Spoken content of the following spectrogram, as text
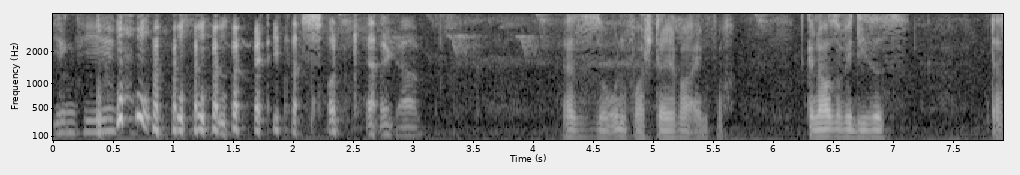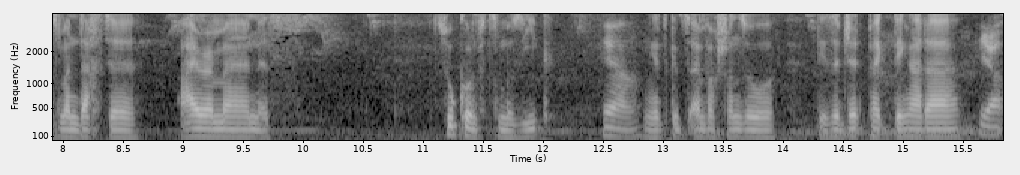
irgendwie hätte ich das schon gerne gehabt. Das ist so unvorstellbar einfach. Genauso wie dieses, dass man dachte, Iron Man ist Zukunftsmusik. Ja. Und jetzt gibt es einfach schon so diese Jetpack-Dinger da Ja.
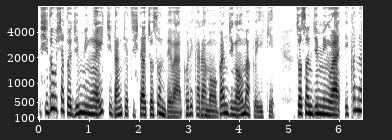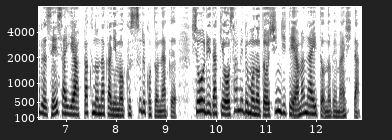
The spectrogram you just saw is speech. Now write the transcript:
指導者と人民が一致団結した朝鮮では、これからも万事がうまくいき、朝鮮人民はいかなる制裁や圧迫の中にも屈することなく、勝利だけ収めるものと信じてやまないと述べました。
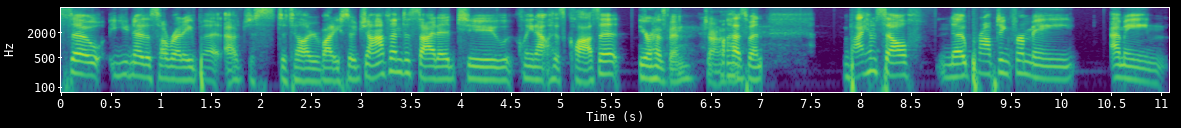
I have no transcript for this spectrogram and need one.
so you know this already, but uh, just to tell everybody. So Jonathan decided to clean out his closet. Your husband, Jonathan. My husband, by himself, no prompting from me. I mean,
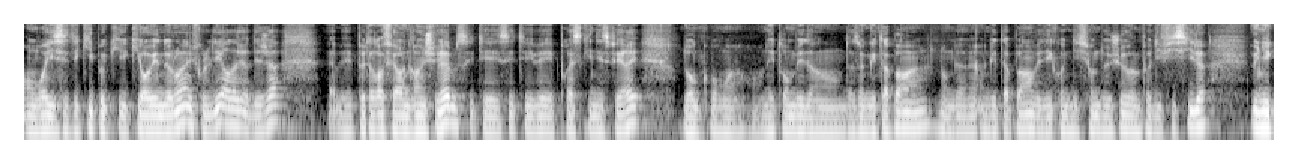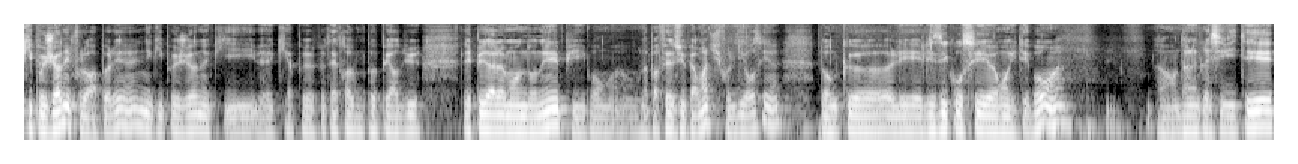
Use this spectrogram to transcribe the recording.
on voyait cette équipe qui, revient de loin, il faut le dire déjà. Peut-être faire un grand chelem, c'était presque inespéré. Donc on est tombé dans, un guet-apens, hein. donc un, guet-apens avec des conditions de jeu un peu difficiles. Une équipe jeune, il faut le rappeler, hein, une équipe jeune qui, ben, a peut-être un peu perdu les pédales à un moment donné. Puis bon, on n'a pas fait un super match, il faut le dire aussi. Hein. Donc euh, les, Écossais ont été bons dans l'agressivité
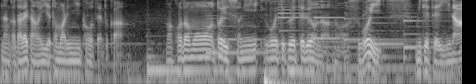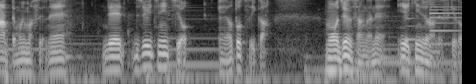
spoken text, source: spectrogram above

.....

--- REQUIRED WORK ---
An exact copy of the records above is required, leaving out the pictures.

--- SOLUTION TO THIS TASK ---
Spoken content of the following spectrogram, as text
irgendwie hätte ich das schon gerne gehabt. Das ist so unvorstellbar einfach. Genauso wie dieses, dass man dachte, Iron Man ist Zukunftsmusik. Ja. Und jetzt gibt es einfach schon so diese Jetpack-Dinger da Ja.
The spectrogram you just saw is speech. Now write the transcript:
指導者と人民が一致団結した朝鮮では、これからも万事がうまくいき、朝鮮人民はいかなる制裁や圧迫の中にも屈することなく、勝利だけ収めるものと信じてやまないと述べました。
I have no transcript for this spectrogram and need one.
so you know this already, but uh, just to tell everybody. So Jonathan decided to clean out his closet. Your husband, Jonathan. My husband, by himself, no prompting from me. I mean,
Use this spectrogram to transcribe the recording.
on voyait cette équipe qui, revient de loin, il faut le dire déjà. Peut-être faire un grand chelem, c'était presque inespéré. Donc on est tombé dans, un guet-apens, hein. donc un, guet-apens avec des conditions de jeu un peu difficiles. Une équipe jeune, il faut le rappeler, hein, une équipe jeune qui, ben, a peut-être un peu perdu les pédales à un moment donné. Puis bon, on n'a pas fait un super match, il faut le dire aussi. Hein. Donc euh, les, Écossais ont été bons dans l'agressivité
spoken text, source: spectrogram above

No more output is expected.